Builder of the Taj Mahal
There's absolutely no proof this is the situation
The Wikipedia article alludes to a novel that I cannot check myself: Koch, Ebba. (2006) the whole Taj Mahal: together with Riverfront Gardens of Agra. Thames & Hudson
A labour power of about twenty thousand employees ended up being recruited from throughout the Northern India. Sculptors from Bukhara, calligraphers from Syria and Persia, inlayers from southern India, rock cutters from Baluchistan, an expert in building turrets, another whom carved just marble blossoms had been part of the thirty-seven males who formed the creative device. A few of the designers involved with building of Taj Mahal under the master guidance regarding the Emperor Shah Jahan himself are:

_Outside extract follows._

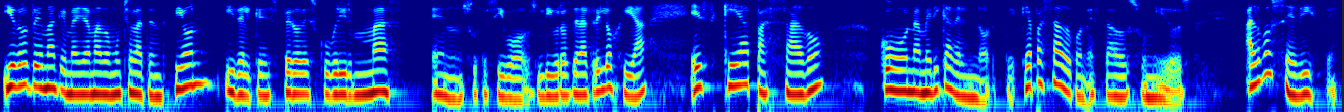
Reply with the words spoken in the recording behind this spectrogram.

- Ismail Afandi (a.ka. Ismail Khan) for the Ottoman Empire — Designer of primary dome.
- Ustad Isa and Isa Muhammad Effendi of Persia — Credited with a vital role when you look at the architectural design.

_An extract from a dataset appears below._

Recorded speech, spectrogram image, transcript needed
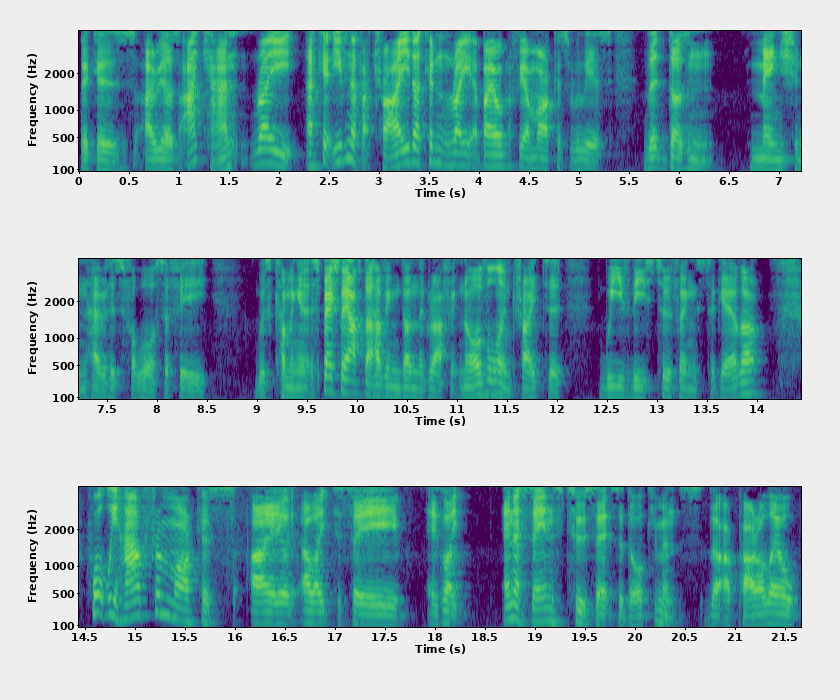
because I realized I can't write. I could, even if I tried, I couldn't write a biography of Marcus Aurelius that doesn't mention how his philosophy was coming in, especially after having done the graphic novel and tried to weave these two things together. What we have from Marcus, I, I like to say, is like in a sense, two sets of documents that are parallel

- 'Puru' from Benarus, Persia — Mentioned as a Supervising Architect.
- Qazim Khan, a native of Lahore — Cast the solid Gold Finial.
- Chiranjilal, a lapidary from Delhi — The Chief Sculptor and Mosaicist
- Amanat Khan from Shiraz, Iran — The Principle Calligrapher
Aside from the overhead, Muhammad Hanif, a supervisor of masons and Mir Abdul Karim with Mukkarimat Khan of Shiraz managed funds and management of day-to-day manufacturing.
The saga regarding the Taj will be half told if the urban myths about it aren't mentioned. Like numerous a good buildings the Taj Mahal has its own fables and legends. It seems that there's more fiction from the Taj than really serious scholarly research. Many of the stories belong entirely to oral tradition and so are told through the guides, most are therefore established that they form a favorite reputation for the memorial but made their method into guidebooks, and some are taken up by scholars, as well as developed by them, and therefore come to be an element of the scholarly debate.